**Data shown**
:::

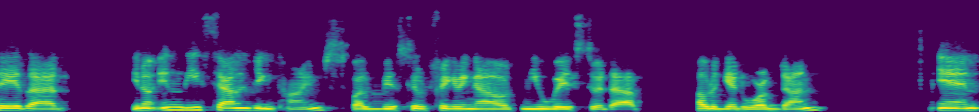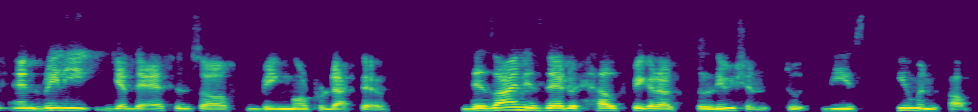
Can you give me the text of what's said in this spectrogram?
say that you know in these challenging times, while we're still figuring out new ways to adapt, how to get work done, and and really get the essence of being more productive design is there to help figure out solutions to these human problems.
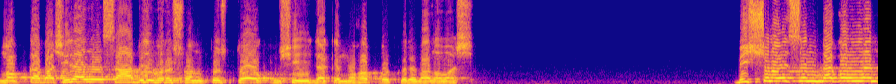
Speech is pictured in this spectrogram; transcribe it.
মক্কাবাসীরা যে সাহাবির উপরে সন্তুষ্ট, খুশি, যাকে মহব্বত করে ভালোবাসে। বিশ্বনবী চিন্তা করলেন,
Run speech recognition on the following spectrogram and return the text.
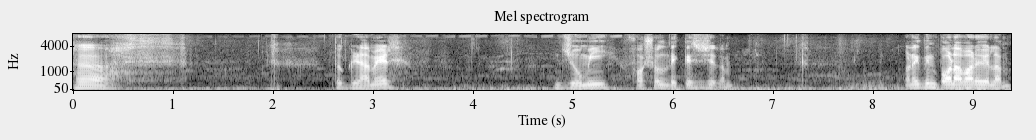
হ্যাঁ। তো গ্রামের জমি, ফসল দেখতে এসেছিলাম। অনেকদিন পর আবারও এলাম।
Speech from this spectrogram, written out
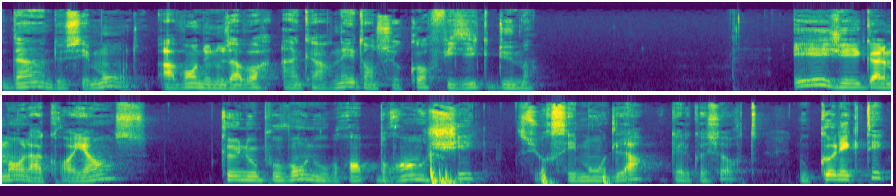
d'un de ces mondes avant de nous avoir incarnés dans ce corps physique d'humain. Et j'ai également la croyance que nous pouvons nous brancher sur ces mondes-là, en quelque sorte, nous connecter,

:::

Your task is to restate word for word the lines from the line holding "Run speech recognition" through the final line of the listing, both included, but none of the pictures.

**Exercise output**
Run speech recognition on the following spectrogram and return the text.
হ্যাঁ। তো গ্রামের জমি, ফসল দেখতে এসেছিলাম। অনেকদিন পর আবারও এলাম।
Speech from this spectrogram, written out
d'un de ces mondes avant de nous avoir incarnés dans ce corps physique d'humain. Et j'ai également la croyance que nous pouvons nous brancher sur ces mondes-là, en quelque sorte, nous connecter,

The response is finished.